Editor’s Note: This article first appeared in the July-August 2015 issue of Business Energy.
Energy efficiency is an integral part of sustainable energy strategies. Implementing a comprehensive energy efficiency reference project that pays for itself through the resulting energy savings can be a complex undertaking.
The idea of an energy savings business goes back to the energy crisis of the late ’70s. Combating energy costs suddenly was important to businesses and consumers. An early example was the Texas firm, Time Energy, which introduced a device to automate the switching of lights and other instrumentation to modulate energy use.
The reason the product did not initially sell was because potential users doubted that the savings would really happen. To fight this uncertainty, the company came up with installing the device upfront and asking for a percentage of the savings accumulating. The result was the basis for the ESCO (energy service company) model. Through this process, the company achieved higher sales, and more return since the savings were large.
Industry Catches On During ’70s, ’80s, and Beyond
As more entrepreneurs watched this market grow, more companies popped up. Early ESCOs often consisted of small divisions of large energy companies or small, startup, independent companies. But as the energy crisis became an unpleasant memory and the cost of energy went down again, companies in turn had less leverage on potential clients to execute energy-saving projects.
The industry grew slowly through the ’70s and ’80s, urged by specialist firms such as Hospital Efficiency Corporation (HEC Inc.), established in 1982 to focus on the energy intensive medical sector. HEC Inc., later renamed Select Energy Services, was acquired in 1990 by Northeast Utilities, and sold in 2006 to Ameresco.
With the rise of the cost of energy in the ’90s and the accessibility of efficiency technologies in lighting, HVAC, and building energy management, ESCO projects experienced a rebirth. The term ESCO has also become more widely known among potential clients looking to upgrade their building systems that are either outdated and need to be replaced, or for campus and district energy plant renovations.
Deregulation in the US energy markets in turn let energy services businesses experience a rapid rise. Utilities, which for decades enjoyed the shelter of monopolies with guaranteed returns on power plant investments, now had to compete to supply power to many of their largest customers. They began to look to energy services as a potential new business line to retain their existing large customers. Also, with the new opportunities on the supply side, many ESCOs started to expand into the generation market, building district power plants or including cogeneration facilities within efficiency projects. ESCOs in this country grew by 22% in 2006, reaching approximately $3.6 billion.
How Are Most Buildings Functioning?
Most buildings and facilities exhibit obstacles and limitations with respect to energy conservation and optimum maintenance. US Federal studies show that major and minor building systems routinely fail to meet performance expectations, and these faults often go unnoticed over time. The functions of a building, the number of tenants, and the configuration of the space change over time in unanticipated manners that adversely affect the systems that control building performance.
Surprisingly, almost all buildings, building complexes, and systems within buildings still operate in a disconnected, standalone manner.
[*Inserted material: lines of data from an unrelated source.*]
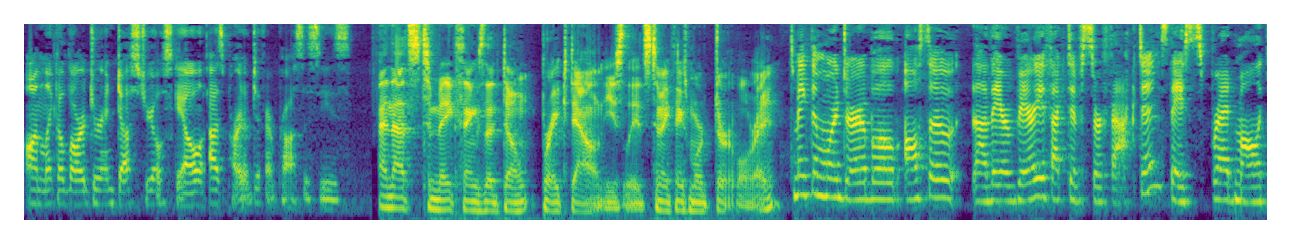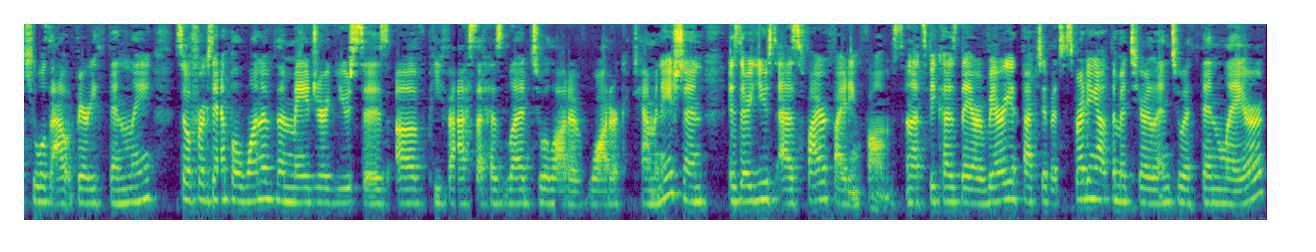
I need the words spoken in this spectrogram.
on like a larger industrial scale as part of different processes. And that's to make things that don't break down easily. It's to make things more durable, right? To make them more durable. Also, uh, they are very effective surfactants. They spread molecules out very thinly. So, for example, one of the major uses of PFAS that has led to a lot of water contamination is their use as firefighting foams. And that's because they are very effective at spreading out the material into a thin layer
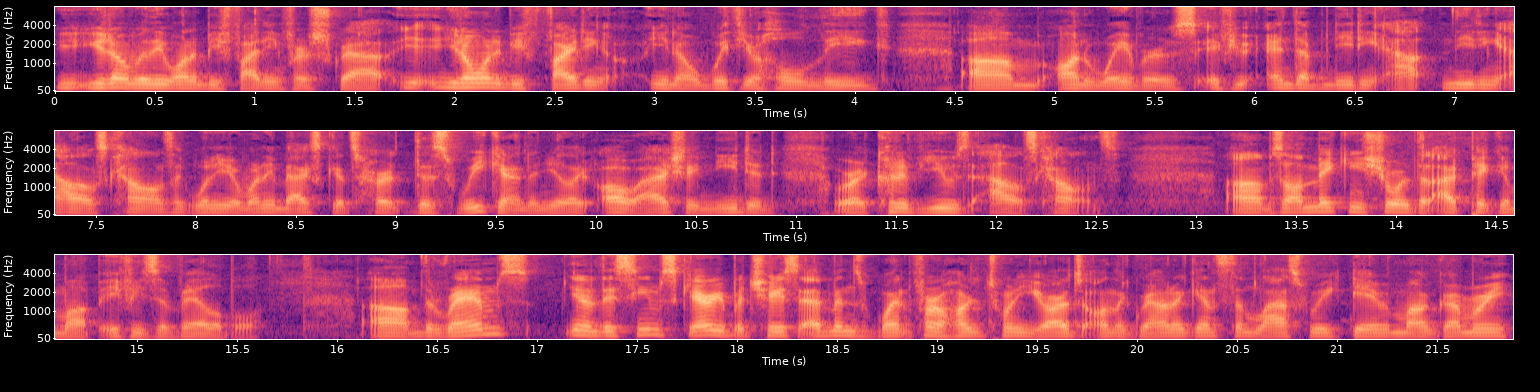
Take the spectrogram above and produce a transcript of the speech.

Proprietary systems result in buildings that needlessly waste energy. Recent studies have found that roughly 30% of LEED-certified buildings perform substantially better than anticipated, while 25% perform substantially worse than anticipated. In general, LEED certified buildings perform 25–30% better than non-LEED certified buildings with regards to energy use. It is ultimately difficult or impossible for customers to construct a single integrated picture that correlates energy usage and maintenance costs to control system performance, space usage, conservation measures, and the behavior of those using the facility space.
A more recent development is the concept of combining the benefits of performance contracting with the benefits of green buildings, affectionately described as green performance contracting. The reason the concept makes sense is because for green buildings, the costliest prerequisites to meet are usually the energy efficiency requirements. The LEED rating system requires buildings to be benchmarked using the EPA EnergyStar system.
The minimum score to meet the LEED prerequisites is a score of 75 or greater (meaning the building is in the top 75 percentile of benchmarked buildings). Since performance contracting attempts to find all the sources of energy waste, then a building that has gone through the performance contracting process should meet the LEED prerequisite. Green performance contracting can be used to achieve sustainability goals in new building design and construction as well as in existing buildings.
In new buildings higher-efficiency choices are compared to the modeled performance of the as-designed less-efficient building. Applying performance contracting to buildings being designed and built is the perfect cure for pressure to “value engineer” the efficiency and sustainability out of new buildings as they are designed. In new buildings, performance contracting bridges the gap between the first-cost and life-cycle cost perspectives by using long-term energy savings to pay for the incremental first-cost of high-efficiency measures.
Green performance contracting in existing buildings provides a mechanism for implementing and financing the building’s efficiency and sustainability upgrades, including improved operations. Achieving sustainable building performance in existing buildings can be done at reasonable costs. If needed, system or building upgrades can be spread out over time and implemented when capital dollars become available. Green performance contracting provides comprehensive integrated solutions to a wide variety of building, site, and infrastructure improvements.